The DHSC’s Out-of-Hospital Care Models Programme provided £16m of funding to 17 test sites across England to improve discharge arrangements for people experiencing homelessness. The programme affords opportunities to develop new services and workforce roles that aim to integrate health, housing and social care at key transition points. In this blog, Shevon Simon describes her work as a ‘Homeless Health Team Leader’ at the Princess Royal University Hospital in South East London.
What is your job role?
In my new role as Homeless Health Team Leader, I am assigned to PRUH (Princess Royal University Hospital) in South East London to support the hospital with facilitating the discharge of homeless patients – primarily the discharge of single homeless people with complex needs. I am also responsible for developing discharge pathways and upskilling Discharge Teams to understand key homelessness legislation.
Can you tell us about why your role is needed?
My background is in local authority homelessness assessments and 14 years ago people rarely presented as homeless with more than one medical condition.

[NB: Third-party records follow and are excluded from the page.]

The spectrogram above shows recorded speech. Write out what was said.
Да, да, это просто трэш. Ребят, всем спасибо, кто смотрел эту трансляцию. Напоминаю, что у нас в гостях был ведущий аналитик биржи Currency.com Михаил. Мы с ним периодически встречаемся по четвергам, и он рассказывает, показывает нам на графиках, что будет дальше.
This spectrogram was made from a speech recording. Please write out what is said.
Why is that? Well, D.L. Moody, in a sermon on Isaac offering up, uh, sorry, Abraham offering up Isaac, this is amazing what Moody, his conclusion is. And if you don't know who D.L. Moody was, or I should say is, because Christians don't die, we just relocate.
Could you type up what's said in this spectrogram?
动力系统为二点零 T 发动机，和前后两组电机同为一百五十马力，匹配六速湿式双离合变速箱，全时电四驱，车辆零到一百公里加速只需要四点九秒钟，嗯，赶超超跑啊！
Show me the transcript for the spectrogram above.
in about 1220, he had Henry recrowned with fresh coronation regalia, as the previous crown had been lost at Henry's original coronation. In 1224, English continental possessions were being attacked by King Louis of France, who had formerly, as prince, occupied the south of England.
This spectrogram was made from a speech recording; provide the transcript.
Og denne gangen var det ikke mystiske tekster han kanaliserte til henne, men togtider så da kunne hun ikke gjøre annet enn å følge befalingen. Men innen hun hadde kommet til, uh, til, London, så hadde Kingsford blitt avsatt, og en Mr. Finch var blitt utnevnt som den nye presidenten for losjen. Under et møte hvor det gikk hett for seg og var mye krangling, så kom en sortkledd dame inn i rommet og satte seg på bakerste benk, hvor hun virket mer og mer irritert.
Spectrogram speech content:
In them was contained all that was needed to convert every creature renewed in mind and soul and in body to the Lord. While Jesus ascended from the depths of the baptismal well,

Today, many people have more than one condition – so they are multi-symptomatic and this in itself creates complexities around health management and means that they are sicker than in earlier times. In addition, chronic homelessness usually features at least three multiple long-term conditions – meaning people are more likely to suffer mental health problems, physical health problems and substance misuse and are not accessing the health services they need. COVID–19 and multiple lockdowns have not helped with healthcare accessibility, with many services not being as accessible as they were prior to the first lockdown in March 2020. Two years on and most local authority housing departments are still closed for face-to-face/office appointments, requiring patients to complete lengthy online forms or telephone assessments. As you can imagine, this is a huge barrier for someone who is homeless.

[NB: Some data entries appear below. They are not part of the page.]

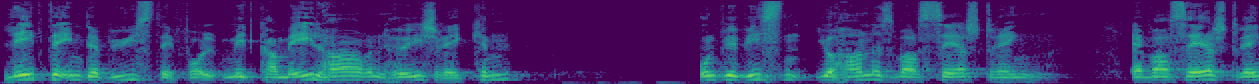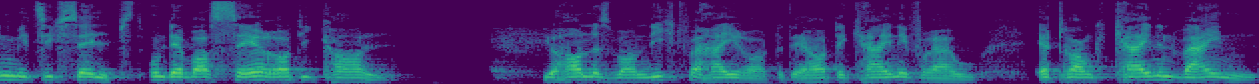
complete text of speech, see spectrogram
lebte in der Wüste voll mit Kamelhaaren, Heuschrecken. Und wir wissen, Johannes war sehr streng. Er war sehr streng mit sich selbst und er war sehr radikal. Johannes war nicht verheiratet, er hatte keine Frau, er trank keinen Wein,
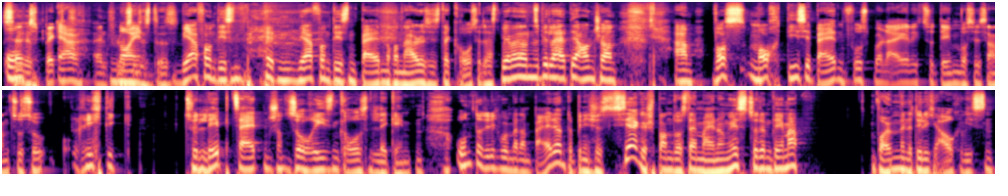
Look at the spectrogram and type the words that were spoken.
Sehr und Respekt einflößend ist R9. das. Wer von diesen beiden, wer von diesen beiden Ronaldos ist der große? Das heißt, wir werden uns ein bisschen heute anschauen, ähm, was macht diese beiden Fußballer eigentlich zu dem, was sie sind, zu so richtig zu Lebzeiten schon so riesengroßen Legenden. Und natürlich wollen wir dann beide, und da bin ich schon sehr gespannt, was deine Meinung ist zu dem Thema, wollen wir natürlich auch wissen,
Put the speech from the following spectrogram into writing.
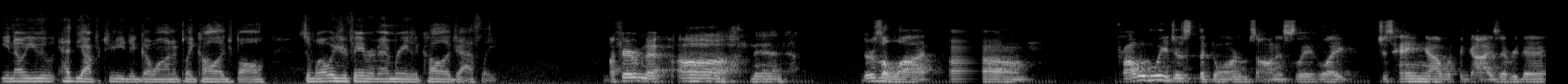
you know, you had the opportunity to go on and play college ball. So, what was your favorite memory as a college athlete? My favorite, me- oh man, there's a lot. Um, probably just the dorms, honestly. Like just hanging out with the guys every day.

What does your role involve on a day-to-day basis?
Homelessness is something that we all need to be aware of. A key part of my role is to raise awareness among hospital staff about the importance of identifying homeless patients on the ward as soon as possible. The earlier that we know that there are housing issues, the quicker referrals can be made to our service which will reduce the length of time people stay over their estimated discharge date. Under homelessness legislation all emergency departments, urgent treatment centres and hospitals in their function of providing inpatient care have a duty to notify a local authority’s housing department that they have someone who is homeless in their hospital. This came into effect in April 2018 under the Homelessness Reduction Act. Under the Duty to Refer – hospitals in England also have a duty to let a local authority know that someone is threatened with homelessness within 56 days and so it is not just those that are actually homeless that we are asked to be active with, but also those who are at risk of homelessness. For example, that patient who says that their landlord has served them with a notice and they don’t know what to do – or one who has not paid rent and the landlord may be taking them to court. When ward staff know someone is homeless or is threatened with homelessness, they can refer the patient to me and I can then action the Duty to Refer and support the subsequent plan. This saves ward staff a lot time. Currently, I am spending time teaching staff about the Act and the internal processes we have wrapped around it here at PRUH.
Supporting the wider out-of-hospital care team

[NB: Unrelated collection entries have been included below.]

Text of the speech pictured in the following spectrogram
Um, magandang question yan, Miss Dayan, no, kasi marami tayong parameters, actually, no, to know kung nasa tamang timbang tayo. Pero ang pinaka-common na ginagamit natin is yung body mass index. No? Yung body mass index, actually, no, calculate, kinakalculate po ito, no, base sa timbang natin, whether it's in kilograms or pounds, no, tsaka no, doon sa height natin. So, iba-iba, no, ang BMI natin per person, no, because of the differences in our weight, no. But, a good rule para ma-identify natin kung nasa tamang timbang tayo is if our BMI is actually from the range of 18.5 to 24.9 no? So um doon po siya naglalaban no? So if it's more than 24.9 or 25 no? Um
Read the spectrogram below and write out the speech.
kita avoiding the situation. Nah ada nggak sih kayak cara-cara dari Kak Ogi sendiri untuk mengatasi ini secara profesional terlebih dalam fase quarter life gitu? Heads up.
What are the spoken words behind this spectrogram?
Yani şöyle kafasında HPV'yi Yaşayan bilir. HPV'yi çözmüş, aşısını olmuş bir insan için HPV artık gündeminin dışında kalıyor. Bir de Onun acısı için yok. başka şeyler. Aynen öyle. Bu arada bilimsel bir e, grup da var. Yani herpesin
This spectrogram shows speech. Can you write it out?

Since the COVID-19 pandemic the expectation is that key assessments will occur outside of the hospital setting as a way to free up beds and improve patient flow within hospitals. This now incorporates the Discharge to Assess Model. In order for assessments in the community to be successful people need support as outlined above – with form-filling and a wide range of other issues. A very innovative aspect of the model that we are delivering in the South East London Out-of-Hospital project includes Service Co-ordinators from the British Red Cross who provide up to 6 weeks “settle in” support in the community to patients following discharge. My role is to link patients in with this new service and help coordinate the discharge plan. While Red Cross have a long history of working with older people, this new out of hospital care service is vital to help homeless patients recover in the period shortly after discharge.
What do you enjoy most about your role?
What I enjoy most is that the role gives me a wide scope to be able to deliver what is needed under that umbrella of ‘supporting the hospital with facilitating the safe timely discharge of homeless patients.’ Partnership working is at the heart of the role and it is incredible what we can achieve when we work together.
King’s College London, London School of Economics and Expert Focus are evaluating the DHSC’s Out-of-Hospital Care Models Programme: Project page.